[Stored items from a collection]

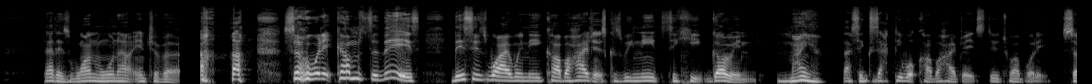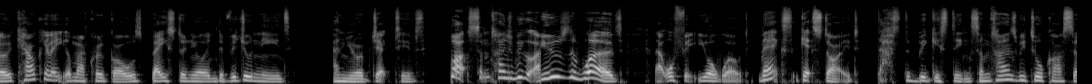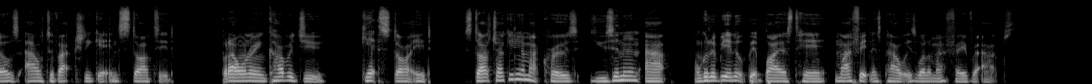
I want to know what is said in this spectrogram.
That is one worn out introvert. so when it comes to this, this is why we need carbohydrates because we need to keep going. Man, that's exactly what carbohydrates do to our body. So calculate your macro goals based on your individual needs and your objectives. But sometimes we got to use the words that will fit your world. Next, get started. That's the biggest thing. Sometimes we talk ourselves out of actually getting started. But I want to encourage you get started. Start tracking your macros using an app. I'm going to be a little bit biased here. My Fitness MyFitnessPal is one of my favorite apps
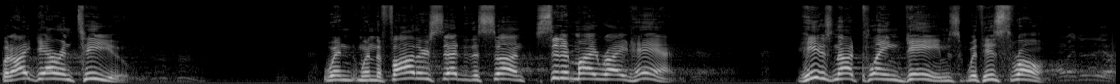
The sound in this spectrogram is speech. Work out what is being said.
But I guarantee you, when, when the Father said to the Son, Sit at my right hand, he is not playing games with his throne. Hallelujah.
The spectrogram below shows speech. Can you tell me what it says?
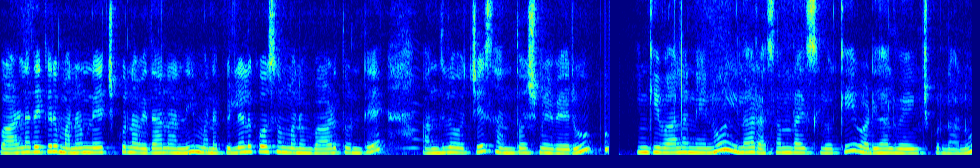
వాళ్ళ దగ్గర మనం నేర్చుకున్న విధానాన్ని మన పిల్లల కోసం మనం వాడుతుంటే అందులో వచ్చే సంతోషమే వేరు. ఇంక ఇవాళ నేను ఇలా రసం రైస్లోకి వడియాలు వేయించుకున్నాను.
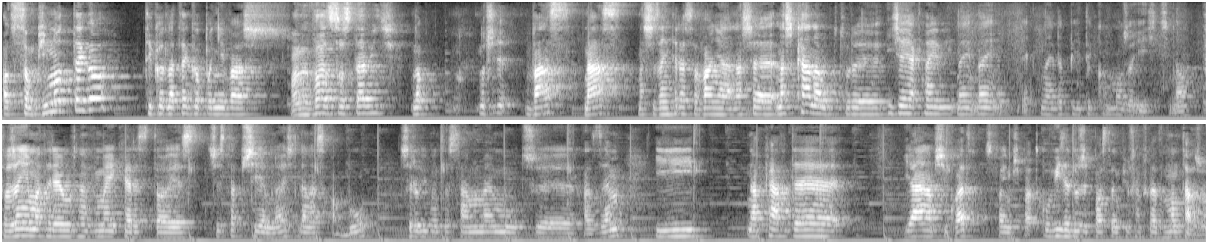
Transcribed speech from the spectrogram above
odstąpimy od tego? Tylko dlatego, ponieważ, Mamy was zostawić? no, znaczy was, nas, nasze zainteresowania, nasze, nasz kanał, który idzie jak, naj, naj, naj, jak najlepiej tylko może iść, no. Tworzenie materiałów na VMakers to jest czysta przyjemność dla nas obu, czy robimy to samemu, czy razem i naprawdę ja na przykład w swoim przypadku widzę duży postęp już na przykład w montażu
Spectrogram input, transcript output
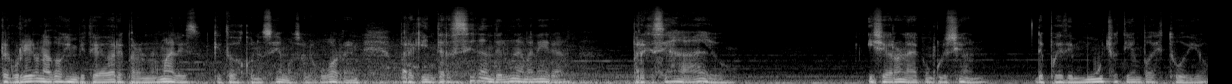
Recurrieron a dos investigadores paranormales, que todos conocemos, a los Warren, para que intercedan de alguna manera para que se haga algo. Y llegaron a la conclusión, después de mucho tiempo de estudio,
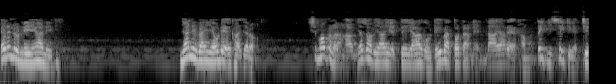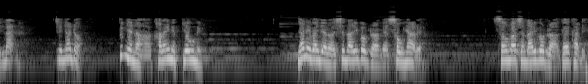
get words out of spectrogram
အဲ့ဒီလိုနေရင်ကနေပြီညနေပိုင်းရောက်တဲ့အခါကျတော့ရှင်မောကလန်ဟာမြတ်စွာဘုရားရဲ့တရားကိုဒိဗ္ဗသောတာနဲ့နာရတဲ့အခါမှာသိပြီးစိတ်တွေကဂျင်နတ်တယ်ဂျင်နတ်တော့သူ့မျက်နှာဟာခါတိုင်းနဲ့ပြုံးနေညနေပိုင်းကျတော့ရှင်သာရိပုတ္တရာနဲ့ဆုံရတယ် ဆုံတော့ရှင်သာရိပုတ္တရာအကဲခတ်တယ်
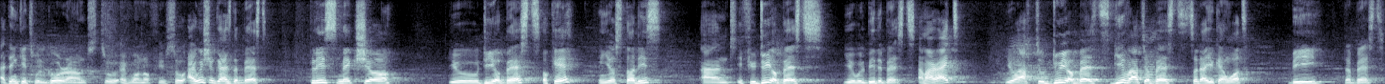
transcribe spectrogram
I think it will go around to every one of you. So I wish you guys the best. Please make sure you do your best, okay, in your studies. And if you do your best, you will be the best. Am I right? You have to do your best, give out your best so that you can what? Be the best.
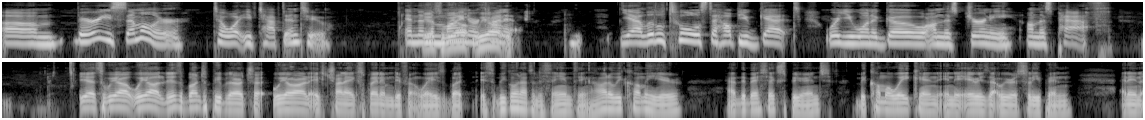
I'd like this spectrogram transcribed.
um, very similar to what you've tapped into, and then the minor kind of yeah, little tools to help you get where you want to go on this journey on this path. Yeah, so we are we are there's a bunch of people that are we are all trying to explain them different ways, but it's we're going after the same thing. How do we come here, have the best experience, become awakened in the areas that we were sleeping, and then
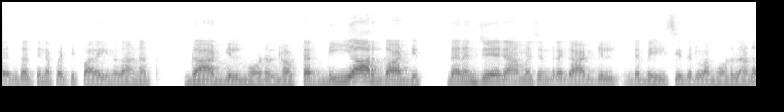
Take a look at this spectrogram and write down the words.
ബന്ധത്തിനെ പറ്റി പറയുന്നതാണ് Gadgil model. Doctor D R Gadgil Dhananjaya Ramachandra ഗാഡ്ഗിലിന്റെ ബേസ് ചെയ്തിട്ടുള്ള മോഡലാണ്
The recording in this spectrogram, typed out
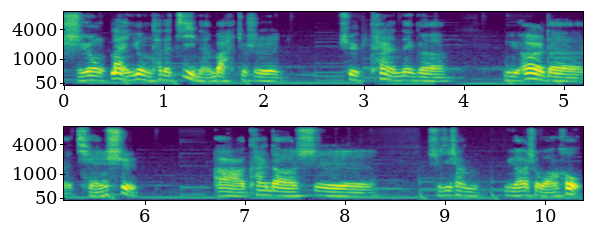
使用滥用他的技能吧，就是去看那个。女二的前世，啊，看到是，实际上女二是王后。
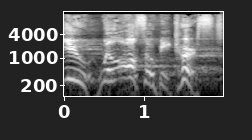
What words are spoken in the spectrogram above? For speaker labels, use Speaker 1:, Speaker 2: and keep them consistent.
Speaker 1: You will also be cursed!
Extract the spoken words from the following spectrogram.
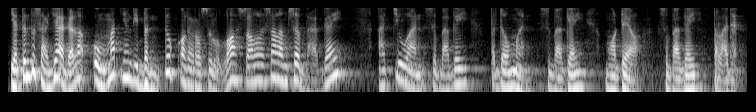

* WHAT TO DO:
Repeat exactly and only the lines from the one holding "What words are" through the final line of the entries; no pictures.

* EXERCISE RESULT:
What words are spoken in the spectrogram above? For speaker labels, use Speaker 1:, Speaker 2: and keep them consistent.
Speaker 1: You will also be cursed!
Extract the spoken words from the following spectrogram.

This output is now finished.